Is Your Fingerprint Protected by the Fifth Amendment?

By now, everyone's heard of the case of Paytsar Bkhchadzhyan, the 29 year old woman whose number of crimes nearly match her age. Last February, she was court-ordered to submit her fingerprint in order to access her iPhone that was seized at an Armenian Power gang member's residence in Glendale, California. But what are the legal implications?

Twitter v. USA Case Heats up in Oakland Court

A California federal district court took a little and gave a little in the Twitter versus government surveillance fight. The court agreed completely with a federal government argument that Twitter's complaint did not allege that information was not properly classified by the feds. However, the district judge did not concede to the government's change in venue request.

Twitter has about twenty days to amend its complaint to address concerns noted by the federal judge.

CA's Orange County Jailhouse Snitching Program Continues

Law enforcement continues to get battered in the court of public opinion. In general, law enforcement could really use a boost of good press.

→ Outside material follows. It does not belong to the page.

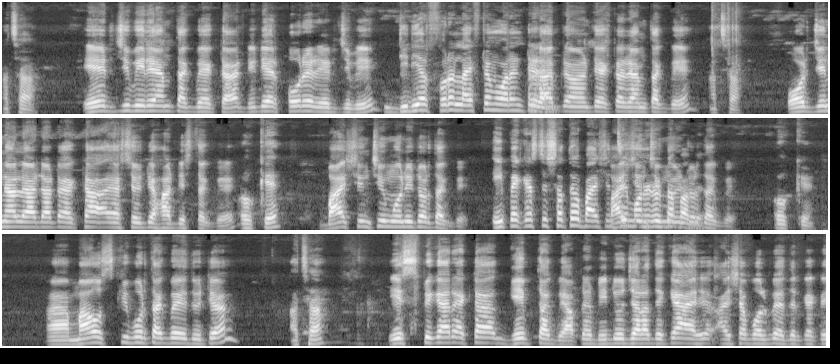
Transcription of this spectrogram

Well, don't look to California. As if the state didn't have enough of its plate already, the now infamous Orange County jailhouse informant scandal threatens to shake law enforcement even more. So much for good press.

Quality School Education Is Not a Fundamental Right in CA

California's State Constitution does not guarantee children a minimum quality K-12 education, according to the First District Court of Appeal in San Francisco. The decision was reached amidst broad attention being directed towards the K-12 spending debate.

The disappointed plaintiffs have announced that they will appeal to the California Supreme Court.